Opponents of "Obamacare"* may not be thinking repeal (of pieces) all the way through. In fact, it dawned on me (vaguely) that ending the mandate would necessarily mean ending all the things people really like: better choices, guaranteed insurability, ending recission, ending lifetime limits, and more becuase the income stream to pay for them would not be there.
So instead, the public option emerges as a way to keep those promises.
Conservatives argue that for Congress to require all Americans to buy private health insurance exceeds its regulatory powers under the Constitution's Commerce Clause. Before Judge Hudson, they distinguished the health care law's individual mandate from government programs like Social Security. The Social Security program is designed so that Americans pay taxes directly to the government, which pools the money and disburses future Social Security benefits. In contrast, the novelty of the health care law is that it requires Americans not to pay a tax, but rather to buy their health care insurance privately. The government's involvement is a step removed, and this is what Judge Hudson found to be constitutionally defective.As we see Republicans already backtracking even on the minuscule $100B budget cuts, it becomes obvious they are intent primarily on regaining political power, and only secondarily creating policy. Getting rid of the popular (and expensive) policies of Obamacare would not further that priority, just as budget cuts, especially in their district.

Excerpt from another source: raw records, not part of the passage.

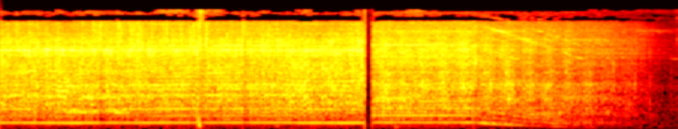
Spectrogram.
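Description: A kitchen blender grinds shallots, garlic, turmeric and coriander with a little water in a loud, steady whir that winds down at the end.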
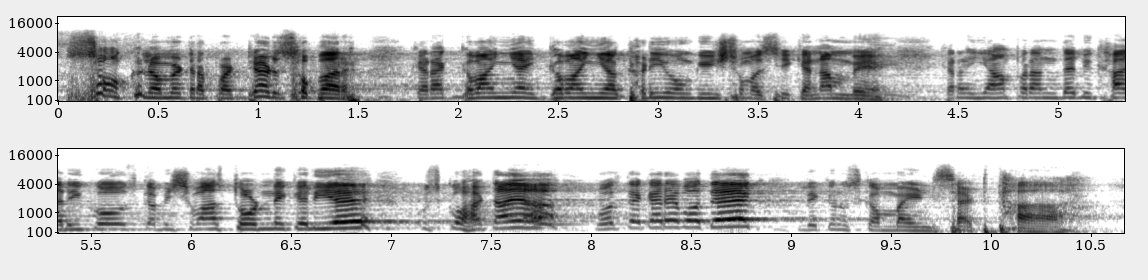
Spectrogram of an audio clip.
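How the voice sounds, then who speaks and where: A man preaching an impassioned, repetitive revival sermon, often breaking into shouts. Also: sits high, brisk, few pauses. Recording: echoey hall, dull lo-fi sound.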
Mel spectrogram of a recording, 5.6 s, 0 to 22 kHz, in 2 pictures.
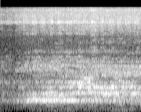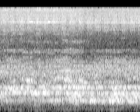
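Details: Old basement bandsaw, used 31 years, sat outside in the cold, first start-up with safety blade cover on: steady high squeal over the motor hum, blade hitting somewhere on top.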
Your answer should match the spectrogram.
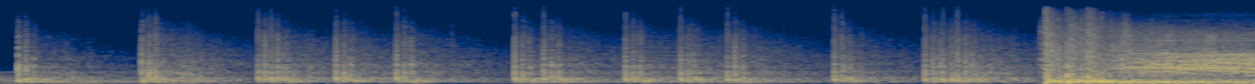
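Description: Fireworks sound effect: about a dozen sharp bangs at irregular spacing, each with a short ringing tail. About five seconds in, a louder continuous noise with whistling glides takes over.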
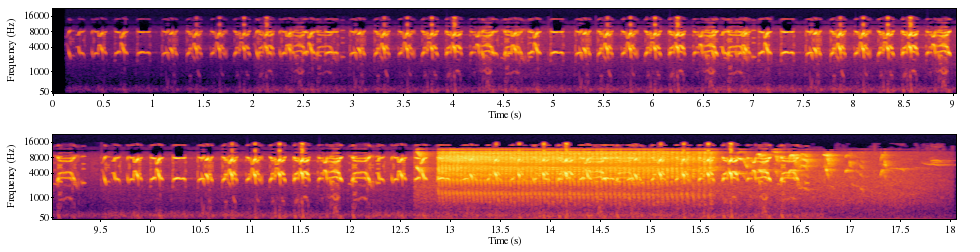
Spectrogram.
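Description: A bird chirping rapidly in short high calls, several a second, fading in over the first few seconds. About two-thirds of the way in, a louder dense hiss covers the chirping for about three seconds, then the sound fades out.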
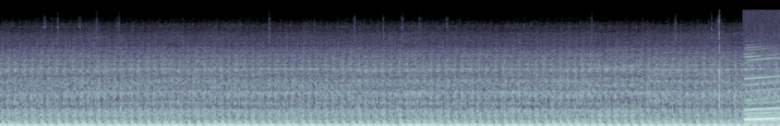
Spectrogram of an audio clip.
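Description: A car engine hums steadily with a fast, throbbing pulse.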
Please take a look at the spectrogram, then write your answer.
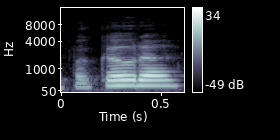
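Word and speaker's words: Bogota: to go back to December 12th 2018 in bagoda New Jersey yes that's how it's pronounced it was a cold Wednesday night and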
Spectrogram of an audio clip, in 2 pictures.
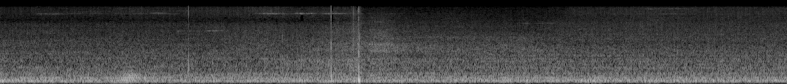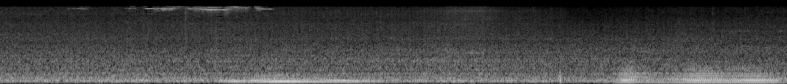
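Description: Tuk tuk engine running in slow traffic, revving up and back down about ten seconds in and again near the end. A sharp click about three and a half seconds in.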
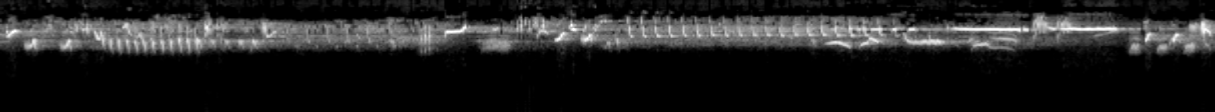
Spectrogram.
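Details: Several birds singing together in a dense, high chorus of overlapping trills, rapid buzzy rattles and sharp chirps, with a steady thin whistled note near the end.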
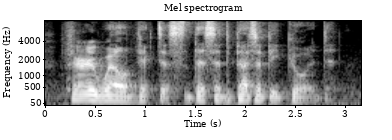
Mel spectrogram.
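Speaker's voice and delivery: words growled out. Voicing Baator answering Victus over the radio: growling. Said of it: "Baator kind of growls and says".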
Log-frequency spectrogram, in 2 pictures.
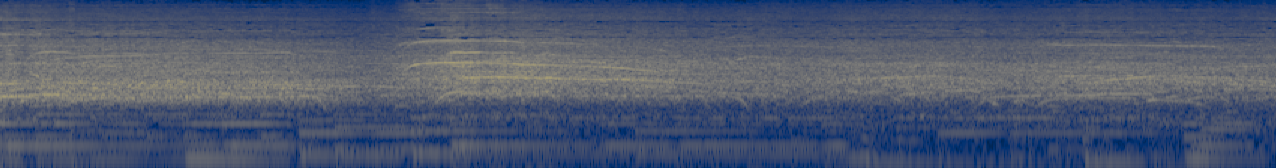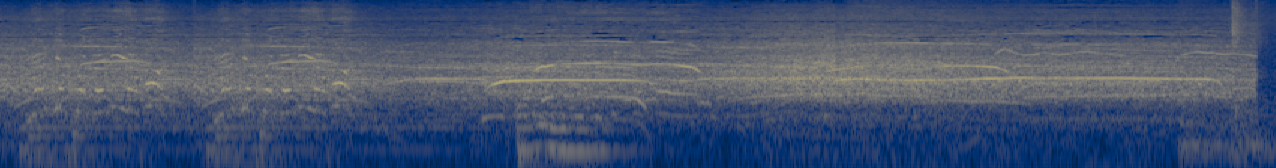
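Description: A large concert crowd screams loudly and continuously as two singers kiss on stage, a dense wall of high-pitched shrieks and cheers with whoops rising and falling throughout, sustained for the whole stretch.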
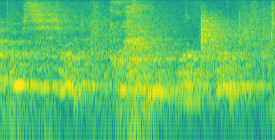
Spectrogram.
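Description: Shepherd doodle puppy yipping and whining in a string of short calls, with a single sharp click about one and a half seconds in.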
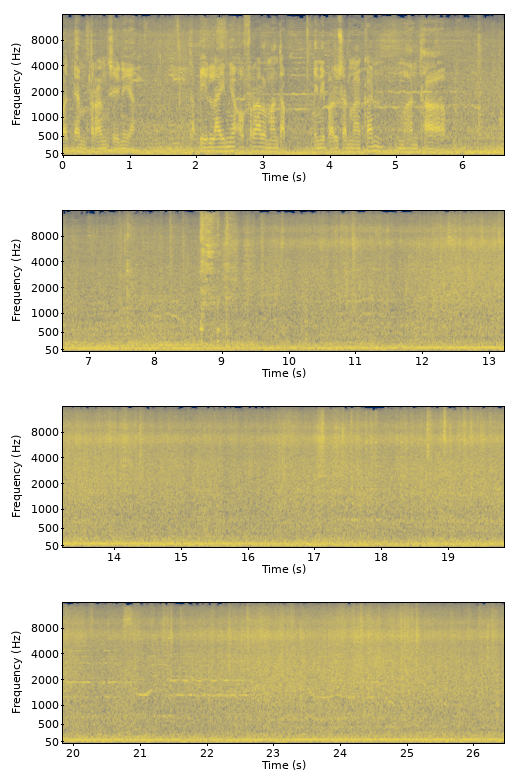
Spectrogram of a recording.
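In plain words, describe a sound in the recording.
A bus engine hums steadily, heard from inside the cabin.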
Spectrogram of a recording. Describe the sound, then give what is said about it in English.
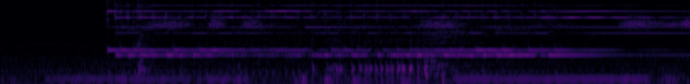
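A telephone rings with an unwanted junk call, a continuous bright electronic trill that starts about half a second in and keeps going, fairly quiet and alone. “do you get a lot of junk phone calls? Oh, sure. Okay, that's another one of those.”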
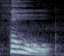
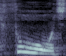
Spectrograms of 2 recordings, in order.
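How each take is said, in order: First: The final T sound is left out. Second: The final T sound is clearly pronounced. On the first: The speaker uses popular modern English. "They often cut the T out" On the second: The speaker sounds posh. "they will pronounce all the T's"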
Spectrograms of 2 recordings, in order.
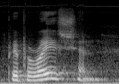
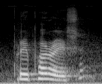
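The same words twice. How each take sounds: First: The stress is on the second-last syllable. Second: The stress is on the third-last syllable. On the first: The speaker calls it right. "if you put stress on the penultimate syllable" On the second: The speaker calls it wrong. "If you give stress on the third syllable or anti-penultimate syllable"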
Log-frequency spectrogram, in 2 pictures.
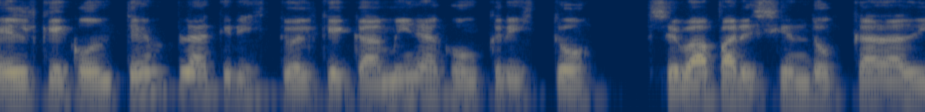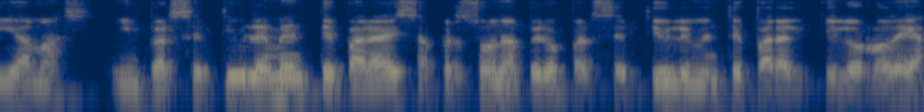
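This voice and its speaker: This man talks with an Argentine accent at a medium pitch and a moderate pace. His pitch varies in an ordinary way, and he hardly pauses at all. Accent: Argentine Spanish, kept. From Argentina. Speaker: preacher. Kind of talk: sermon.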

But here's the catch: If the part of the health care law that's unconstitutional is the part telling people to buy private insurance, an obvious solution is to pass a health care law including a public health plan, which would operate like Social Security and Medicare. In other words, the public option. With a public option as part of the law, people who don't want to buy insurance from a private health care company would pay into a government fund in exchange for an insurance benefit, just as they do with Social Security and Medicare.
Opponents could still argue that any law requiring universal coverage is beyond Congress' reach. But they'd run into a big wall: Supreme Court decisions that place Social Security and Medicare, along with a list of other entitlements, squarely within the constitutional ambit of Congress. Like we said, the public option and Social Security and other entitlements are structurally quite similar—indeed, the public option is essentially a form of Medicare. So to strike down the public option would require reversing a lot of well-established precedent. Courts would have to return to the laissez-faire ideology of a century ago, epitomized by the 1905 Supreme Court case Lochner v. New York. That ruling infamously limited the extent to which the government could intervene in the private sphere, leaving legislatures unable even to set minimum-wage laws, for example. And courts long ago repudiated it.
Now suppose that conservatives succeed with their current, safer legal strategy, and knock out the individual mandate. Because the private-only mandate had been the middle, compromise position, Congress would be left with the two more extreme options on health care—either a plan that includes something like the public option, or the status quo. As costs rise and more Americans go uninsured, will the public really want to roll back reform? When Americans are asked about the current health care law, a majority say they either favor it or wish it were even stronger. Making the public option the only option would fulfill the wish of those wanting a stronger bill. [More]
Should the public option reappear, game over. I think insurance companies will be pondering what could go wrong with repeal as much as they did passage and choose the devil they know slightly better.
All in all, I remain hopeful that for individuals and self-employed people like farmers, some relief will be gained from our total lack of leverage in the medical insurance market regardless of both efforts.
*I've given up using other more accurate labels, since the effort to attach the President's name to this legislation is indeed intense by detractors. This too, I predict, could be a mistake as whatever survives of reform policy will have their fingerprints and his name. If it is mildly successful in achieving its many goals [insert your odds here] I'll bet it becomes as widely embraced as Medicare, and the major part of his legacy.